Nuclear generation investments in the Long Term Energy Plan lead to $60B in economic benefits, 100,000 more jobs.


TORONTO – A detailed analysis concludes that investment in Ontario’s nuclear generation capacity will deliver the greatest benefit to Ontario ratepayers and the economy while dramatically reducing future potential greenhouse gas (GHG) emissions, according to a study commissioned by the Organization of Canadian Nuclear Industries (OCI).

Ontario is in the middle of a review of its 2010 Long-Term Energy Plan (LTEP). Many observers have speculated that with slower than forecasted growth in energy demand in Ontario, building out the full capacity contemplated by the LTEP could result in higher than anticipated costs to ratepayers and an unacceptably large surplus of power generation capacity. New decisions on the future supply mix for Ontario may have to be contemplated.

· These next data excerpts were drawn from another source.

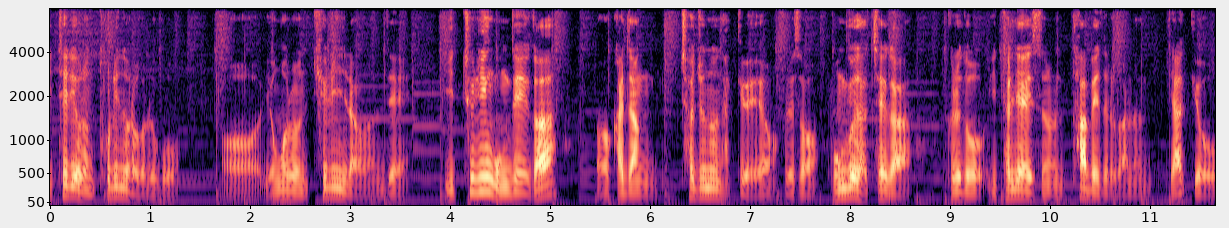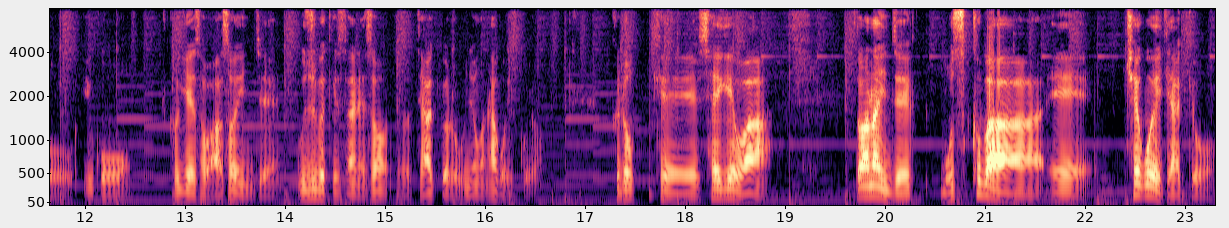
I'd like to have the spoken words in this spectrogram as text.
이태리어로는 토리노라 그러고 어, 영어로는 튜린이라고 하는데 이 튜린 공대가 어, 가장 쳐주는 학교예요. 그래서 본교 자체가 그래도 이탈리아에서는 탑에 들어가는 대학교이고 거기에서 와서 이제 우즈베키스탄에서 대학교를 운영을 하고 있고요. 그렇게 세 개와 또 하나 이제 모스크바의 최고의 대학교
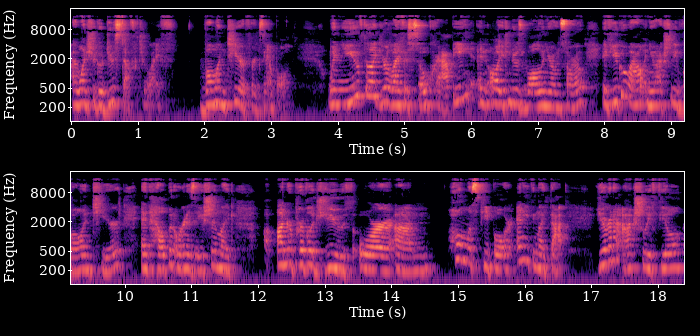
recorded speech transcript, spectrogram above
I want you to go do stuff with your life. Volunteer, for example. When you feel like your life is so crappy and all you can do is wallow in your own sorrow, if you go out and you actually volunteer and help an organization like underprivileged youth or um, homeless people or anything like that, you're gonna actually feel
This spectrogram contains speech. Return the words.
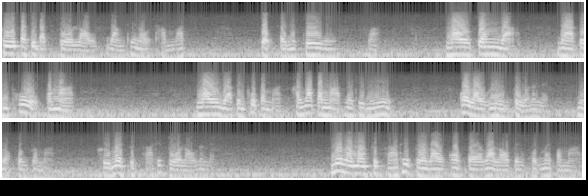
คือปฏิบัติตัวเราอย่างที่เราทำวัดจบไปเมื่อกี้นี้ว่า เราจงอย่าอย่าเป็นผู้ประมาท เราอย่าเป็นผู้ประมาทคำว่าประมาทในที่นี้ ก็เราลืมตัวนั่นแหละนี่ว่าคนประมาทคือไม่ศึกษาที่ตัวเรานั่นแหละ เมื่อเรามาศึกษาที่ตัวเราก็แปลว่าเราเป็นคนไม่ประมาท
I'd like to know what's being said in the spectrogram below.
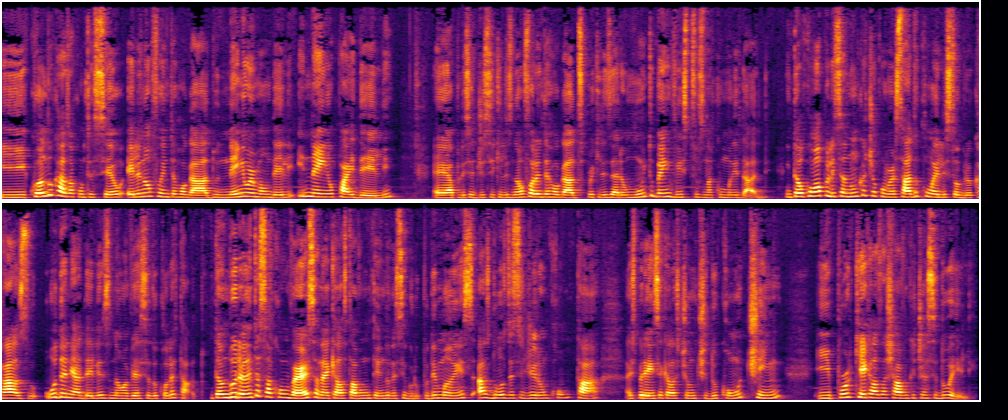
E quando o caso aconteceu, ele não foi interrogado, nem o irmão dele e nem o pai dele. É, a polícia disse que eles não foram interrogados porque eles eram muito bem vistos na comunidade. Então, como a polícia nunca tinha conversado com eles sobre o caso, o DNA deles não havia sido coletado. Então, durante essa conversa, né, que elas estavam tendo nesse grupo de mães, as duas decidiram contar a experiência que elas tinham tido com o Tim e por que, que elas achavam que tinha sido ele.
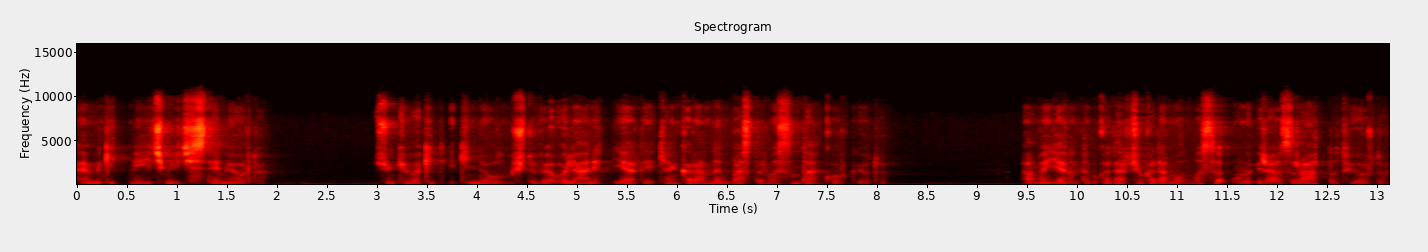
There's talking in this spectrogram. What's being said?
Emmi gitmeyi hiç mi hiç istemiyordu. Çünkü vakit ikindi olmuştu ve o lanetli yerdeyken karanlığın bastırmasından korkuyordu. Ama yanında bu kadar çok adam olması onu biraz rahatlatıyordu.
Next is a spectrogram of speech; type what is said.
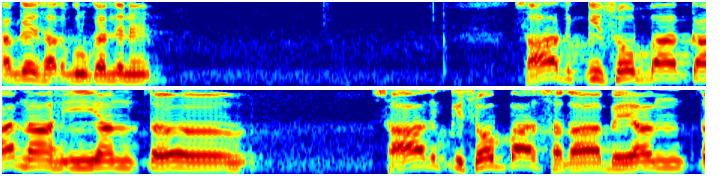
ਅੱਗੇ ਸਤਿਗੁਰੂ ਕਹਿੰਦੇ ਨੇ ਸਾਧ ਕੀ ਸੋਭਾ ਕਾ ਨਾਹੀ ਅੰਤ, ਸਾਧ ਕੀ ਸੋਭਾ ਸਦਾ ਬੇਅੰਤ।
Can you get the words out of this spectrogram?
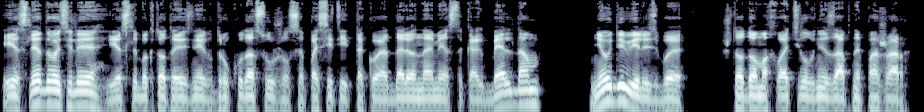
И исследователи, если бы кто-то из них вдруг удосужился посетить такое отдаленное место, как Бельдам, не удивились бы, что дом охватил внезапный пожар.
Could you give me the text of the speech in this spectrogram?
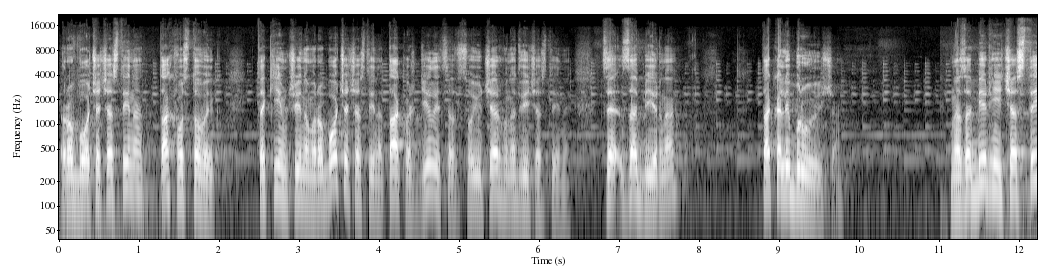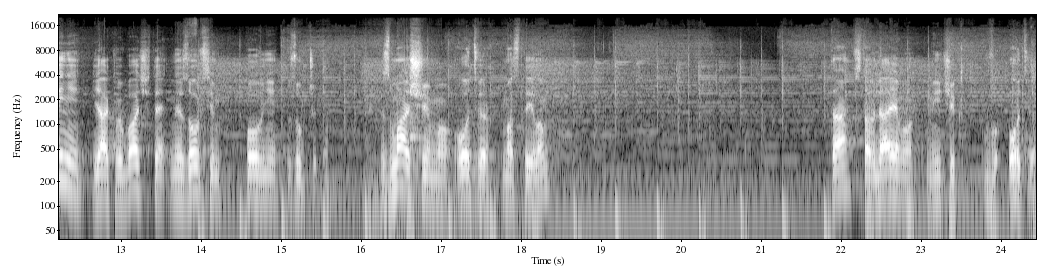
робоча частина та хвостовик. Таким чином, робоча частина також ділиться в свою чергу на дві частини: це забірна та калібруюча. На забірній частині, як ви бачите, не зовсім повні зубчики. Змащуємо отвір мастилом та вставляємо мічик в отвір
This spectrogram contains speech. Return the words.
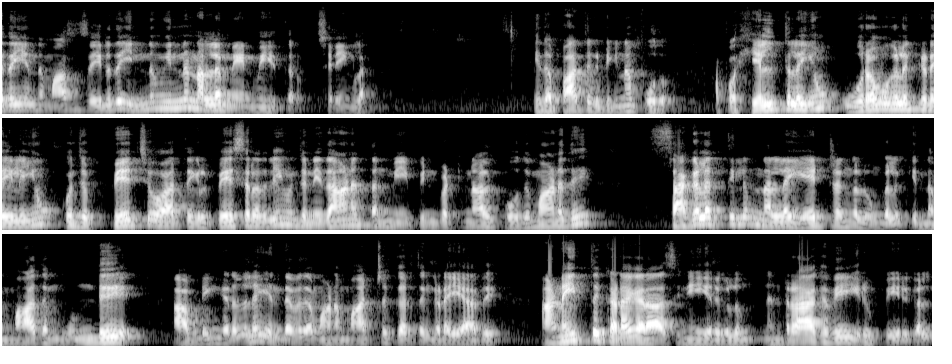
எதையும் இந்த மாதம் செய்கிறது இன்னும் இன்னும் நல்ல மேன்மையை தரும். சரிங்களா? இதை பார்த்துக்கிட்டிங்கன்னா போதும். அப்போ ஹெல்த்லையும் உறவுகளுக்கு இடையிலையும் கொஞ்சம் பேச்சுவார்த்தைகள் பேசுறதுலையும் கொஞ்சம் நிதானத்தன்மையை பின்பற்றினால் போதுமானது. சகலத்திலும் நல்ல ஏற்றங்கள் உங்களுக்கு இந்த மாதம் உண்டு அப்படிங்கிறதுல எந்த விதமான மாற்று கருத்தும் கிடையாது. அனைத்து கடகராசி நேயர்களும் நன்றாகவே இருப்பீர்கள்.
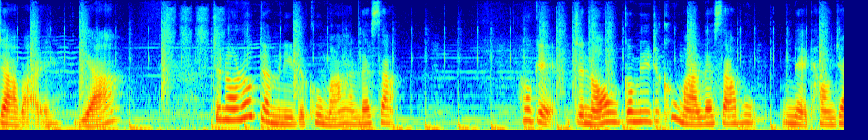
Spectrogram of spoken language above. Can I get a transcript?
ကျပါတယ်ဗျာ။ကျွန်တော်တို့ကမ္ပဏီတစ်ခုမှာလက်စား ဟုတ်ကဲ့ကျွန်တော်ကမ္ပဏီတစ်ခုမှာလက်စားမှုနဲ့ထောင်ကြ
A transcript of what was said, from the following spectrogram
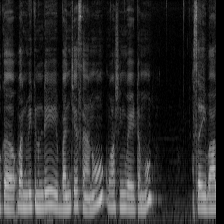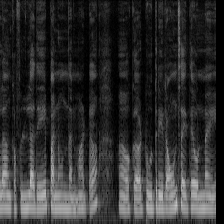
ఒక వన్ వీక్ నుండి బంద్ చేశాను వాషింగ్ వేయటము. సో ఇవాళ ఇంకా ఫుల్ అదే పని ఉందన్నమాట. ఒక టూ త్రీ రౌండ్స్ అయితే ఉన్నాయి.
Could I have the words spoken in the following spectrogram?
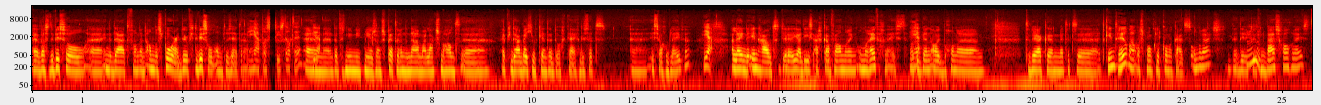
uh, was de wissel uh, inderdaad van een ander spoor. Durf je de wissel om te zetten? Ja, precies dat hè. En ja. uh, dat is nu niet meer zo'n spetterende naam, maar langzamerhand heb je daar een beetje bekendheid door gekregen. Dus dat is zo gebleven. Ja. Alleen de inhoud, de, ja, die is eigenlijk aan verandering onderhevig geweest. Want ja. ik ben ooit begonnen te werken met het, uh, het kind. Helemaal oorspronkelijk kom ik uit het onderwijs. De directeur mm. van de basisschool geweest.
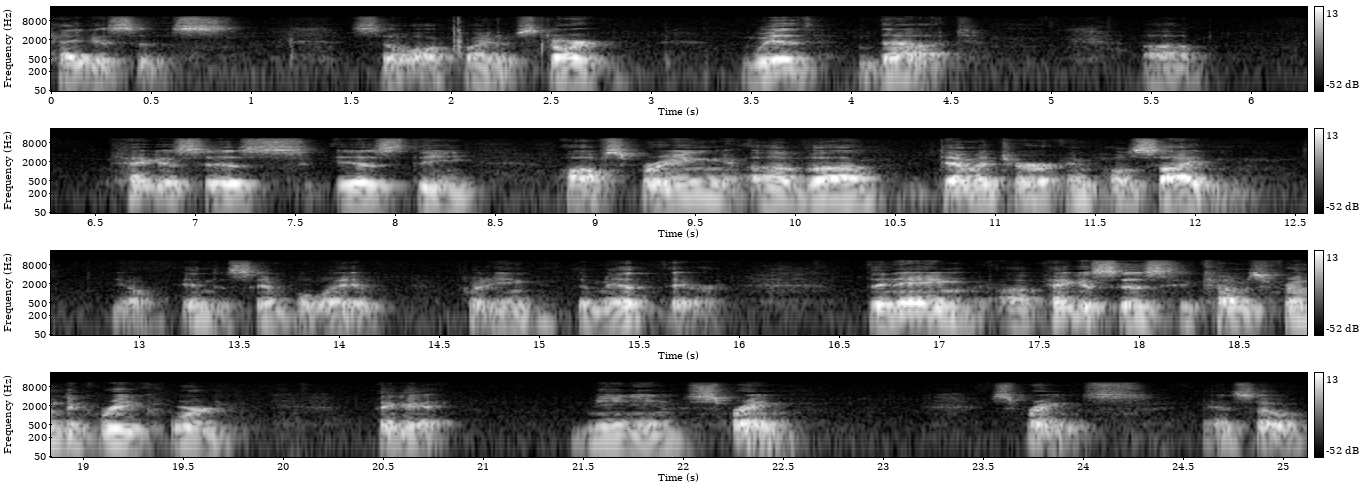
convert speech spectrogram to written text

The study by Strategic Policy Economics Inc. for the Power Workers’ Union (PWU) and the (OCI) assesses the economic and GHG emission impacts associated with two supply mix options. One scenario – Retained Wind − assumes that planned new wind generation goes forward while investments in nuclear power generation are curtailed.

Under this scenario, additional gas-fired generation is needed as a backstop to the intermittency of wind generation. The other scenario – retained nuclear − assumes that the planned refurbishment of existing nuclear reactors and the building of new reactors would proceed while the proposed development of new wind generation would not.

The study suggests that retaining the nuclear generation capacity as planned in the 2010 LTEP while reducing contemplated wind generation would:

  • Produce $56 billion in direct benefits to Ontario’s economy through $27 billion in savings to ratepayers and $29 billion in direct investment in Ontario -a $60 billion net incremental benefit to Ontario as compared to the wind scenario.
  • Generate $9 billion in greater direct employment income benefits than the Retained Wind scenario including the creation of more than 100,000 full-time jobs in Ontario, many in the advanced manufacturing sector.
  • Reduce greenhouse gas (GHG) emissions by more than 108 million tonnes, or 80% less than the Retained Wind scenario.

The full report is available here.